Best read of the day comes from the Wall Street Journal : “The Bosses are Back in Charge”. Are you aware that the capital-to-labor ratio has risen back above pre-COVID-19 levels? So much for the return of worker power. And this has not been lost on long-duration high-quality bonds. To wit: The 30-year Treasury has generated a net positive return of over +8% so far in 2023. As the Fed focuses on JOLTS job openings, the more powerful disinflation message coming from the recent sharp deceleration in labor costs is not lost on the buyers.
To end the week, global equity markets are experiencing a rare down day in the wake of sluggish results from Apple, Amazon and Alphabet which illustrated the impact of weakening global demand on corporate profitability. In addition, guidance from these heavyweights was mixed to negative. Then tack on the miserable results from Ford and Starbucks missing their earnings per share (EPS) target.

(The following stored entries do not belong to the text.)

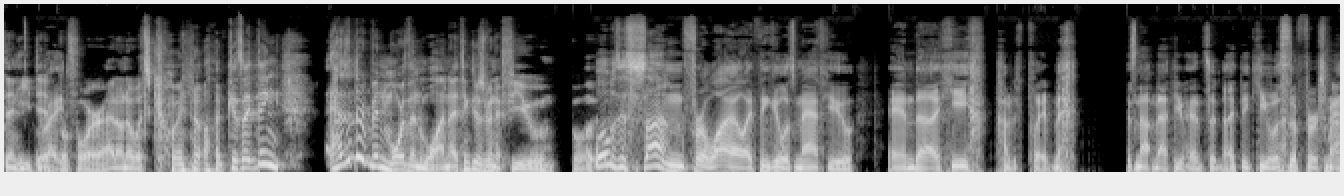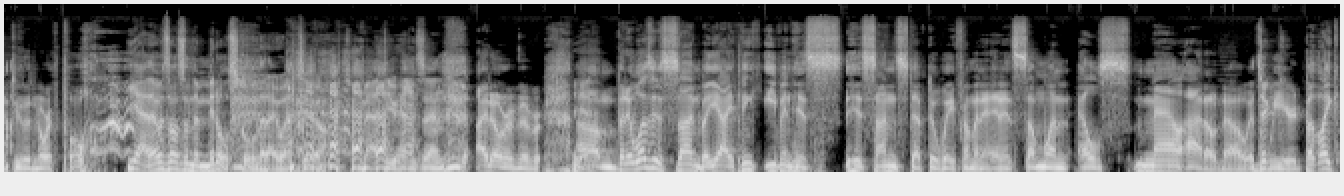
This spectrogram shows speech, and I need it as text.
than he did Right. before. I don't know what's going on because I think hasn't there been more than one? I think there's been a few. Well, it was his son for a while. I think it was Matthew, and uh, he. I'm just playing. It's not Matthew Henson. I think he was the first man to the North Pole. yeah, that was also the middle school that I went to. Matthew Henson. I don't remember. Yeah. Um, but it was his son. But yeah, I think even his his son stepped away from it, and it's someone else now. I don't know. It's The- weird. But like,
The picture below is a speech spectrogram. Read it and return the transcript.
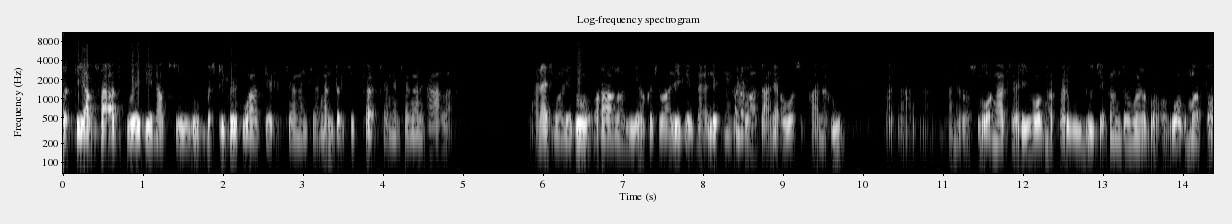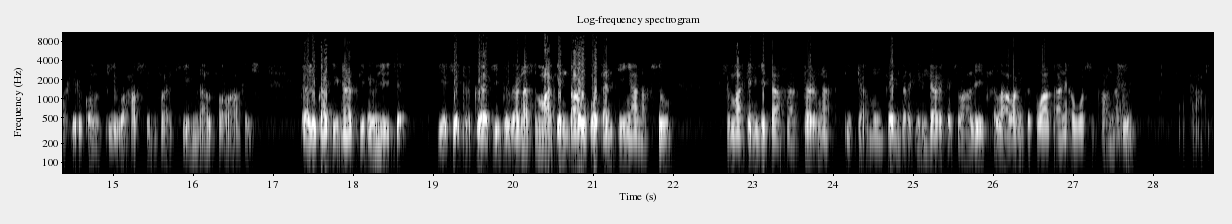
setiap saat kue di nafsu itu, mesti kue khawatir, jangan-jangan terjebak, jangan-jangan kalah. Karena semua itu orang nolia kecuali ke balik dengan kekuatannya Allah Subhanahu wa taala. Nanti Rasulullah ngajari wong ngabar wulu cek kantong apa Allah matahir qalbi wa hasin farji minal. Kalau kaji nabi ini cek dia cek bergerak gitu karena semakin tahu potensinya nafsu, semakin kita sadar nak tidak mungkin terhindar kecuali selawan kekuatannya Allah Subhanahu wa taala.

Not to mention Qualcomm missing on its revenues, in an earnings season that has so far been a bit of a dud. U.S. futures are in the red (Nasdaq down 1.6%). Bond markets are unchanged in advance of the payroll report for January. The benchmark 10-year Treasury yield at 3.39%. On the front end, the two- and five-year Treasury yields are 4.102% and 3.483%, respectively.

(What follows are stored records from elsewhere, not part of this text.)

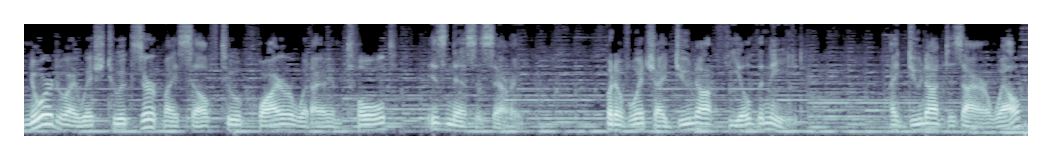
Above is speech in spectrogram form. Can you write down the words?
nor do I wish to exert myself to acquire what I am told is necessary, but of which I do not feel the need. I do not desire wealth,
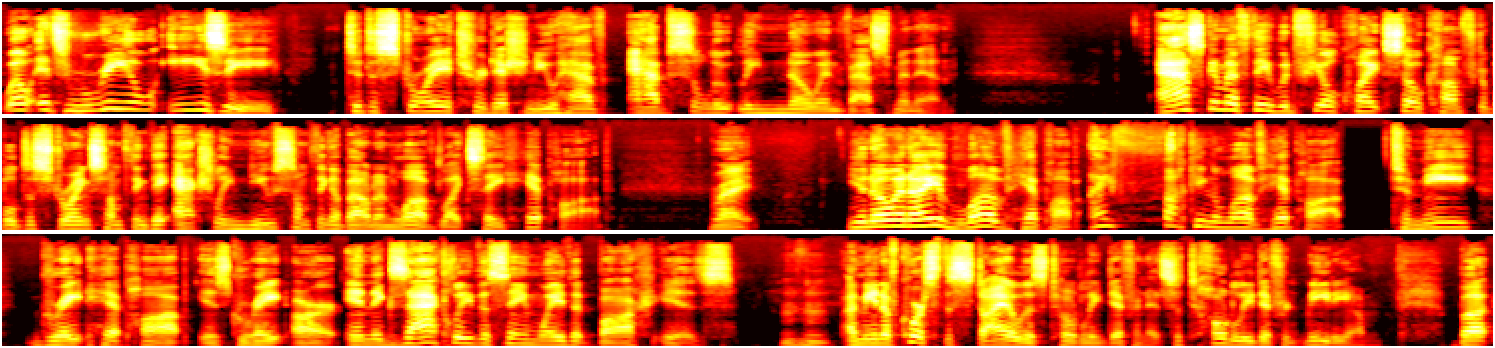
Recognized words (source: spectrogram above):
Well, it's real easy to destroy a tradition you have absolutely no investment in. Ask them if they would feel quite so comfortable destroying something they actually knew something about and loved, like, say, hip hop. Right. You know, and I love hip hop. I fucking love hip hop. To me, great hip hop is great art in exactly the same way that Bach is. Mm-hmm. I mean, of course, the style is totally different. It's a totally different medium. But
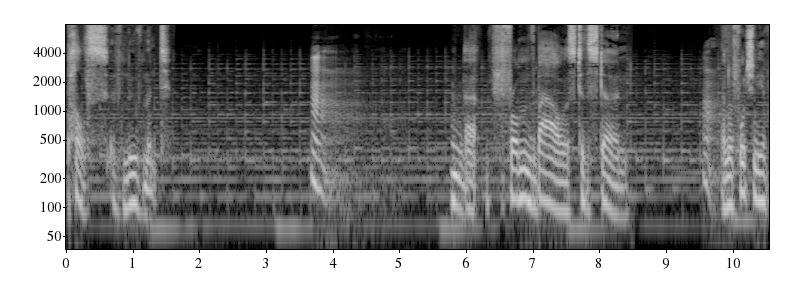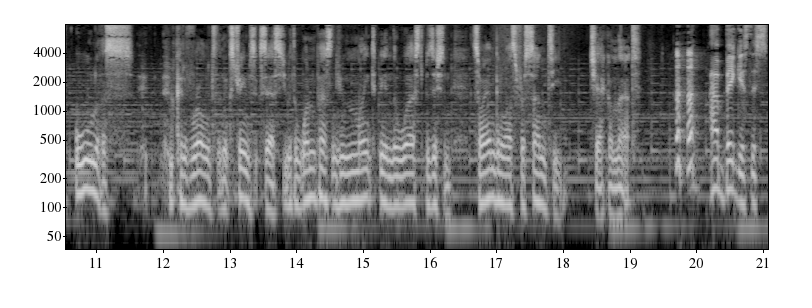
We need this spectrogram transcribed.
pulse of movement. Uh, from the bows to the stern. And unfortunately, of all of us who- who could have rolled an extreme success, you were the one person who might be in the worst position. So I am going to ask for a sanity check on that. how big is this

On the docket today, it’s all about jobs. Payroll growth is forecast to have slowed to 189,000 from 223,000 in December, while unemployment may have ticked up to 3.6% from 3.5%.
Have a great weekend!
January 30 - February 3, 2023: The Week Ahead
Future Fed Expectations
|Select Probabilities based on the Futures|
|Probability of Fed Funds rate HIKE on February 1, 2023||105%|
|Probability of Fed Funds rate HIKE on March 22, 2023||83%|
**All quoted rates are indications and are subject to change without notice.
* ISI is a member of the FINRA/SIPC.
The information contained herein is prepared by ISI Registered Representatives for general circulation and is distributed for general information only. This information does not consider the specific investment objectives, financial situations or particular needs of any specific individual or organization that may receive this report. Neither the information nor any opinion expressed constitutes an offer, or an invitation to make an offer, to buy or sell any securities. All opinions, prices, and yields contained herein are subject to change without notice. Investors should understand that statements regarding future prospects might not be realized. Please contact Alloya Investment Services to discuss your specific situation and objectives.